Eversheds Sutherland Observation: Tax-exempt employers should check employment agreements, separation pay plans and similar arrangements to determine whether all relevant payments (including severance, nonqualified retirement payments, taxable fringe benefits and other separation-related items) exceed the three-times threshold noted above. If so, it may be appropriate to plan ahead for the excise tax and/or consider restructuring the payments to minimize or eliminate the excise tax.

  • The final bill also treats as tax-exempt employer “unrelated business taxable income” certain fringe benefits provided to employees: qualified transportation fringes, parking facilities and on-premises gyms. Under the bill, each of these items will be non-deductible under section 274 for a taxable employer, and presumably the intent is to put the tax-exempt employer in a similar position.

Fringe and Other Benefits

  • The taxation of employees on certain non-taxable fringe benefits is modified.
    • The exclusion for employer-paid qualified moving expenses is eliminated for tax years 2018 through 2025 (other than for military personnel).
    • The bill clarifies that non-taxable employee achievement awards must be in the form of tangible personal property, and that awards would be taxable if provided in other forms such as cash, cash equivalents, gift cards, meals or vacations (though certain gift cards that allow a choice from a limited menu of pre-selected tangible personal property may be non-taxable).
    • The exclusion for qualified bicycle commuting expenses is eliminated for tax years 2018 through 2025.
    • The final bill does not include other changes proposed in the House bill, including those affecting education assistance programs, adoption assistance programs, dependent care assistance programs, and employer-provided housing.
  • Employer deductions for fringe benefits are also modified and limited under section 274.
    • Entertainment expenses are not deductible even if “directly related to” the business. This includes meals, travel and club dues, among other items.
    • The 50% deduction limit for meals related to operating the trade or business (such as employee meals while traveling for business) remains the same. For 2018 through 2025, the 50% limit also applies to meals provided at on-site eating facilities for the convenience of the employer that meet the de minimis fringe requirements, and after 2025 such meals are non-deductible.
    • The employer deduction for qualified transportation and parking fringe benefits is eliminated, other than bicycle commuting expenses for 2018 through 2025.
    • Employee commuting expenses are not deductible, except for expenses for the safety of the employee.

Eversheds Sutherland Observation: The bill also replaces CPI-U, the current cost of living index for establishing limits on certain fringe and other benefits, with C-CPI-U starting in 2018. The C-CPI-U index tends to rise slower than CPI-U. Expect that annual limits on benefits such as health FSAs, HSA contributions and the applicable dollar amount under the “Cadillac Plan” tax may rise more slowly with the use of the new index.

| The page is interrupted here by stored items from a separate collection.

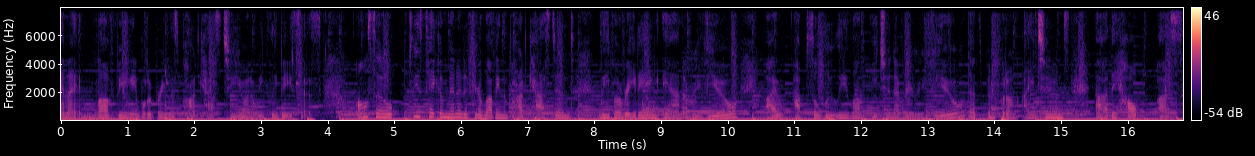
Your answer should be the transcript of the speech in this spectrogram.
and I love being able to bring this podcast to you on a weekly basis. Also, please take a minute if you're loving the podcast and leave a rating and a review. I absolutely love each and every review that's been put on iTunes. Uh, they help us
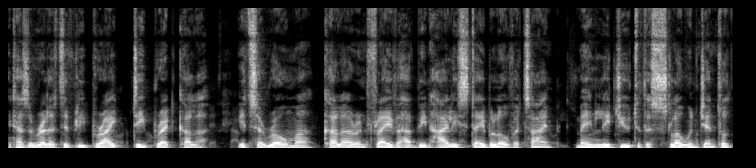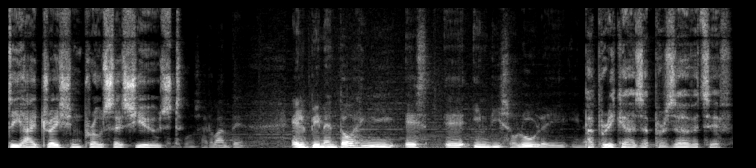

  • Sexual harassment settlements that are subject to a non-disclosure agreement are not deductible, effective upon the date of enactment.
  • Employers can claim a general business credit of up to 25% of wages paid to employees during FMLA leave (subject to certain requirements and limitations). This provision is effective for wages paid in tax years 2018 and 2019.
  • Eligible employees can elect to defer the recognition of income from private, illiquid company stock acquired upon the exercise of stock options or the settlement of restricted stock units for up to five years, if certain requirements are met.
    • The new provision is limited to companies that grant stock options or restricted stock units to at least 80% of its employees in any given year, so it will typically only apply to start-up companies.
    • Deferral elections must be made no later than 30 days after the stock becomes vested.
    • At the end of the deferral period, the employee would recognize income based on the value of the stock on the vesting date.